Griffin said the Houston fans' boos didn't bother him.
"I did expect it," he said. "It just made me play harder. It didn't bother me. I knew as soon as they announced my name, I'd be booed. It's nice to show (Rockets fans) I can play."
McGrady, who had scored 53 points over the first two games of the Rockets' winning streak, left Tuesday's win over the Memphis Grizzlies with strains in his right hip and groin and was in street clothes vs. Minnesota.
Yao picked up the slack with 25 points, including 12 in the fourth quarter. Maurice Taylor added 19 for Houston, which was outrebounded, 41-33.
"We knew without Tracy McGrady, (Yao) would get twice as many touches," Saunders said. "He played well."
The Rockets cut the Timberwolves' double-digit lead to one on five occasions before taking a 72-71 edge with 10:39 left on a layup by Ryan Bowen. The teams exchanged leads three more times before Griffin's big shot set the tone down the stretch.
Monday, November 01, 2004
MINNEAPOLIS, Oct. 29 (Ticker) -- Kevin Garnett scored 22 points and Eddie Griffin chipped in 15 off the bench as the Minnesota Timberwolves posted a 102-95 victory over the Detroit Pistons in the preseason finale for both teams.

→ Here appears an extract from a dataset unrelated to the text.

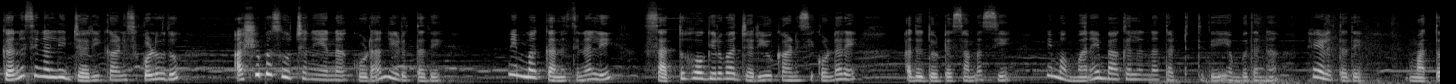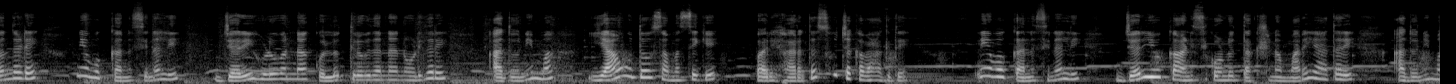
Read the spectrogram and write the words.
ಕನಸಿನಲ್ಲಿ ಜರಿ ಕಾಣಿಸಿಕೊಳ್ಳುವುದು ಅಶುಭ ಸೂಚನೆಯನ್ನ ಕೂಡ ನೀಡುತ್ತದೆ. ನಿಮ್ಮ ಕನಸಿನಲ್ಲಿ ಸತ್ತು ಹೋಗಿರುವ ಜರಿಯು ಕಾಣಿಸಿಕೊಂಡರೆ ಅದು ದೊಡ್ಡ ಸಮಸ್ಯೆ, ನಿಮ್ಮ ಮನೆ ಬಾಗಲನ್ನು ತಟ್ಟುತ್ತಿದೆ ಎಂಬುದನ್ನು ಹೇಳುತ್ತದೆ. ಮತ್ತೊಂದೆಡೆ, ನೀವು ಕನಸಿನಲ್ಲಿ ಜರಿ ಹುಳುವನ್ನ ಕೊಲ್ಲುತ್ತಿರುವುದನ್ನು ನೋಡಿದರೆ ಅದು ನಿಮ್ಮ ಯಾವುದೋ ಸಮಸ್ಯೆಗೆ ಪರಿಹಾರದ ಸೂಚಕವಾಗಿದೆ. ನೀವು ಕನಸಿನಲ್ಲಿ ಜರಿಯು ಕಾಣಿಸಿಕೊಂಡು ತಕ್ಷಣ ಮರೆಯಾದರೆ ಅದು ನಿಮ್ಮ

Picked by many to win the Western Conference and meet the defending champion Pistons in the NBA Finals, the Timberwolves overcame a 13-point deficit after one quarter.
Garnett did his best to keep it close, scoring 14 in the first quarter, including Minnesota's first six. Anthony Carter had three steals and a pair of baskets during a second-quarter run and Troy Hudson had all nine of his points in the third as the Timberwolves took control of the game.

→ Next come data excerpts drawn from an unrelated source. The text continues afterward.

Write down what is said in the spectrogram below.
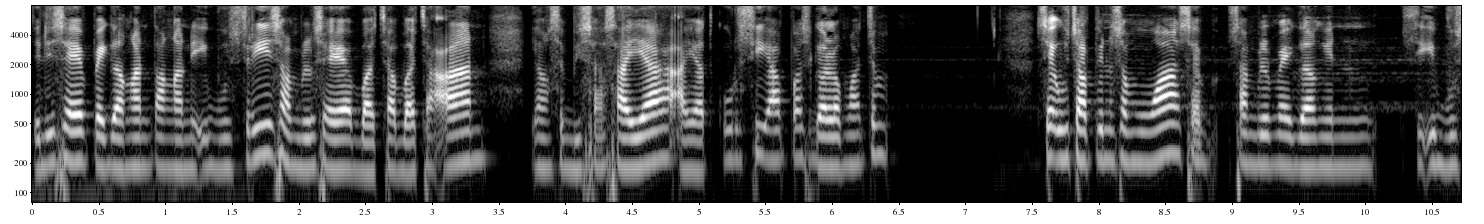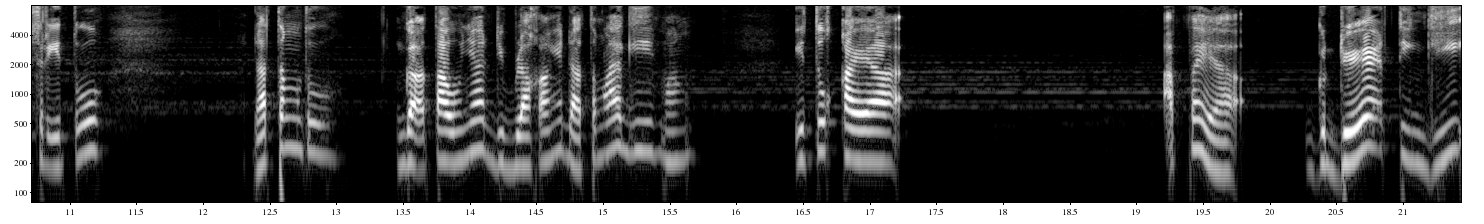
jadi saya pegangan tangannya Ibu Sri sambil saya baca-bacaan yang sebisa saya, ayat kursi apa segala macem. Saya ucapin semua, saya sambil megangin si Ibu Sri itu. Datang tuh. Nggak taunya di belakangnya datang lagi, Mang. Itu kayak apa ya? Gede, tinggi,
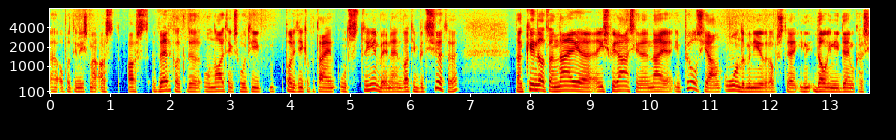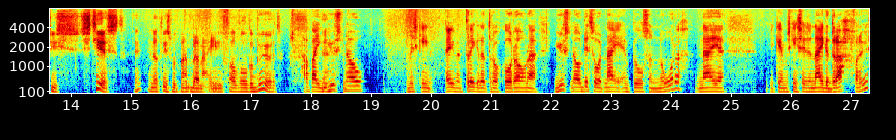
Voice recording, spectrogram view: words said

Minnesota outscored Detroit 58-37 in the second half.
The Pistons went on an 11-1 run in the fourth to trim the deficit to five, but Michael Olowokandi converted a three-point play for a 93-85 lead with 4:01 left.
Griffin, who was signed by the Timberwolves on Oct. 5 after plenty of off-the-court problems, added a pair of blocks in his best game of the preseason.
Minnesota beat Detroit twice in the preseason en route to a 4-4 record. It opens the regular season at home on Wednesday against the New York Knicks.
Richard Hamilton scored 21 points for the Pistons before picking up his second technical foul with 3:12 remaining. Ben Wallace contributed 11 points and 11 rebounds.
Detroit wrapped up the preseason with a 3-5 mark and will begin its defense of its crown by hosting the Houston Rockets on Tuesday.